Where the line containing "All speech in" appears in the records below, begin there and repeat each line exactly through the final one, dropping all pictures.

--- TASK MATERIAL ---

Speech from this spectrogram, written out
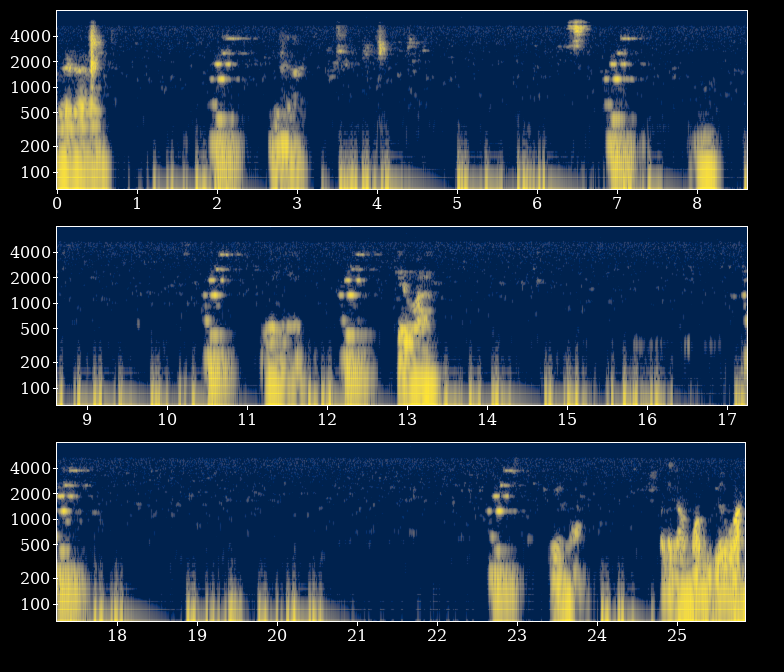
đây rồi đúng rồi. Đây, à kêu à có cái đầu mối dưới quanh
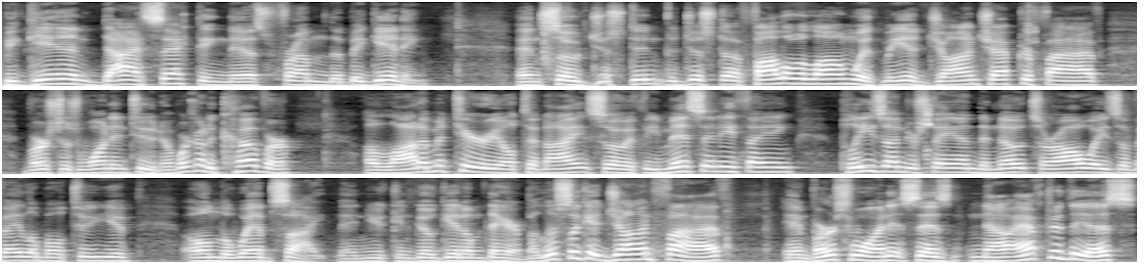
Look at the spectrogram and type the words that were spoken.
begin dissecting this from the beginning. And so just, in, just uh, follow along with me in John chapter 5, verses 1 and 2. Now, we're going to cover a lot of material tonight. So if you miss anything, please understand the notes are always available to you on the website and you can go get them there. But let's look at John 5 in verse 1. It says, Now after this,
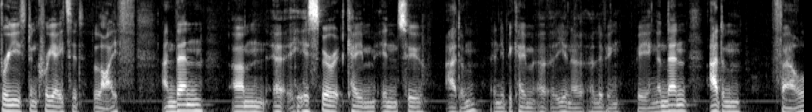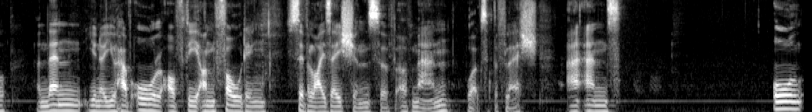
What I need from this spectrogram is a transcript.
breathed and created life. And then um, uh, His Spirit came into Adam, and he became, a, you know, a living being. And then Adam fell, and then you know you have all of the unfolding civilizations of, of man, works of the flesh, and all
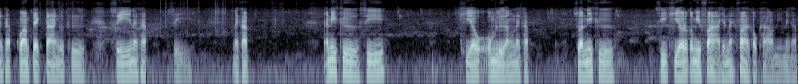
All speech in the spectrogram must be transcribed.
นะครับ ความแตกต่างก็คือ สีนะครับ สีนะครับ อันนี้คือสีเขียวอมเหลืองนะครับ ส่วนนี้คือสีเขียวแล้วก็มีฝ้าเห็นไหมฝ้าขาวๆนี่นะครับ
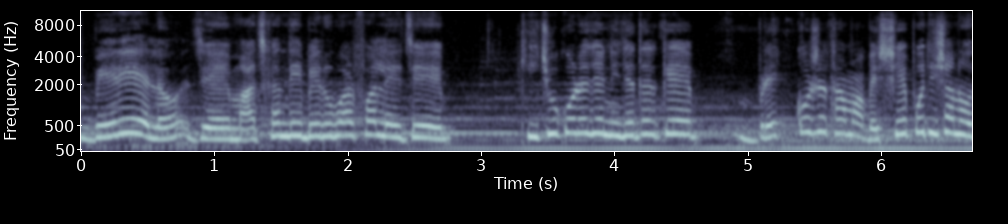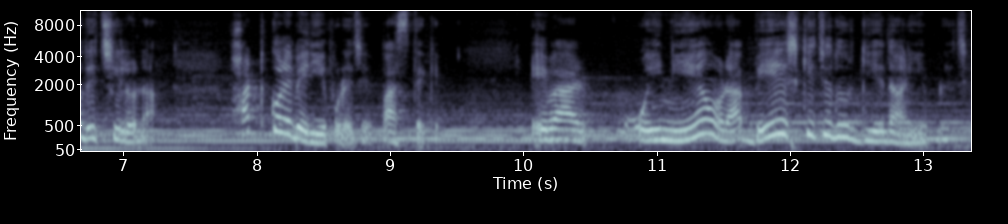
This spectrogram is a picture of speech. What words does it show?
বেরিয়ে এলো যে, মাঝখান দিয়ে বেরোবার ফলে যে, কিছু করে যে নিজেদেরকে ব্রেক কষে থামাবে সে পজিশন ওদের ছিল না। হট করে বেরিয়ে পড়েছে পাশ থেকে। এবার ওই নিয়ে ওরা বেশ কিছু দূর গিয়ে দাঁড়িয়ে পড়েছে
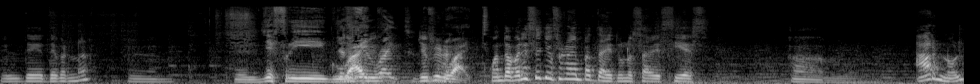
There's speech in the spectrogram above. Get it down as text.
El de, de Bernard? Eh, El Jeffrey Jeffrey Wright. Wright. Jeffrey Wright. Wright. Cuando aparece Jeffrey Wright en pantalla, tú no sabes si es. um, Arnold,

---

# TASK RESPONSE:
All speech in the spectrogram must be transcribed.
นะครับ ความแตกต่างก็คือ สีนะครับ สีนะครับ อันนี้คือสีเขียวอมเหลืองนะครับ ส่วนนี้คือสีเขียวแล้วก็มีฝ้าเห็นไหมฝ้าขาวๆนี่นะครับ
This spectrogram is a picture of speech. What words does it show?
বেরিয়ে এলো যে, মাঝখান দিয়ে বেরোবার ফলে যে, কিছু করে যে নিজেদেরকে ব্রেক কষে থামাবে সে পজিশন ওদের ছিল না। হট করে বেরিয়ে পড়েছে পাশ থেকে। এবার ওই নিয়ে ওরা বেশ কিছু দূর গিয়ে দাঁড়িয়ে পড়েছে
There's speech in the spectrogram above. Get it down as text.
El de, de Bernard? Eh, El Jeffrey Jeffrey Wright. Wright. Jeffrey Wright. Wright. Cuando aparece Jeffrey Wright en pantalla, tú no sabes si es. um, Arnold,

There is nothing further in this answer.